A controversial plan to charge drivers an extra fee for crossing the Golden Gate Bridge during busy travel times may be shelved by bridge officials — but county transportation officials say they’re still looking for ways to require some sort of surcharge for bridge users that would help pay for seismic upgrades to the southern approach to the bridge.
Earlier this year, the Golden Gate Bridge District agreed to implement a variable toll — in addition to an already approved $1 toll increase — to help the region secure a $159 million federal grant, which was contingent on the creation of a traffic congestion-reducing toll.
Officials from the federal Department of Transportation and the bridge district could not see eye to eye on how much the extra toll should be, however, leaving the grant in jeopardy.
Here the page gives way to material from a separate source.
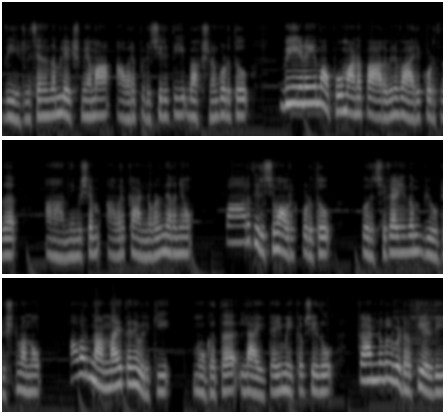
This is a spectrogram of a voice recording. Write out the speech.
വീട്ടിൽ ചെന്നതും ലക്ഷ്മിയമ്മ അവരെ പിടിച്ചിരുത്തി ഭക്ഷണം കൊടുത്തു. വീണയും അപ്പുവുമാണ് പാറുവിന് വാരി കൊടുത്തത്. ആ നിമിഷം അവർ കണ്ണുകൾ നിറഞ്ഞു. പാറു തിരിച്ചും അവർക്ക് കൊടുത്തു. കുറച്ച് കഴിഞ്ഞതും ബ്യൂട്ടീഷ്യൻ വന്നു. അവർ നന്നായി തന്നെ ഒരുക്കി. മുഖത്ത് ലൈറ്റായി മേക്കപ്പ് ചെയ്തു. കണ്ണുകൾ വിടർത്തി എഴുതി.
After weeks of negotiating between local and federal officials, an agreement was made Friday that saves the grant by dropping the toll and focusing congestion-reducing methods on a series of parking initiatives and traffic management programs sponsored by the San Francisco Municipal Transportation Agency, according to Jose Luis Moscovich, the executive director of the San Francisco County Transportation Authority.
The SFCTA, a transit-funding agency, has lobbied for money to rebuild Doyle Drive.
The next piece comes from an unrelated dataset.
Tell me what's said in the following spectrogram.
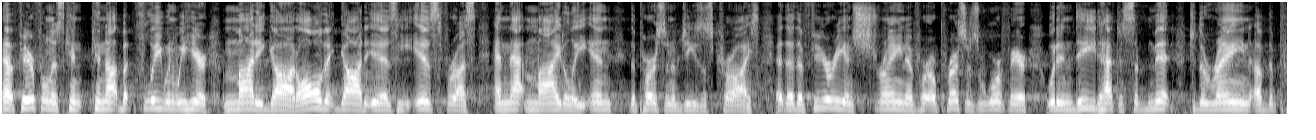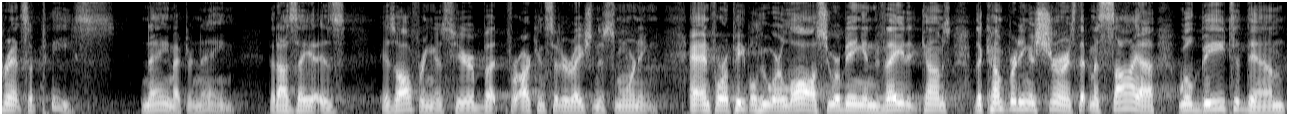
Uh, fearfulness can, cannot but flee when we hear mighty God. All that God is, He is for us, and that mightily in the person of Jesus Christ. Uh, the, the fury and strain of her oppressor's warfare would indeed have to submit to the reign of the Prince of Peace. Name after name that Isaiah is, is offering us here, but for our consideration this morning. And for a people who are lost, who are being invaded, comes the comforting assurance that Messiah will be to them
Instead of the variable-fee plan — which would have increased cash fares during busy weekday commutes and weekends — a “seismic surcharge” could still be added to existing tolls on the bridge, said Moscovich.
The details of the surcharge amount, which would go toward funding the Doyle Drive project, will be released in mid-September, Moscovich said.
Mary Currie, spokeswoman the Golden Gate Bridge District, wouldn’t elaborate on Moscovich’s references to a seismic surcharge, but said the district was “committed to cooperating with our regional partners on stabilizing Doyle Drive.” Many board members from the North Bay have expressed strong opposition to Doyle Drive tolls.
Officials from the Department of Transportation could not be reached for comment.
The $1 toll increase — which boosts automobile tolls from $5 to $6 for cash payers and from $4 to $5 for FasTrak users — will start Sept. 2.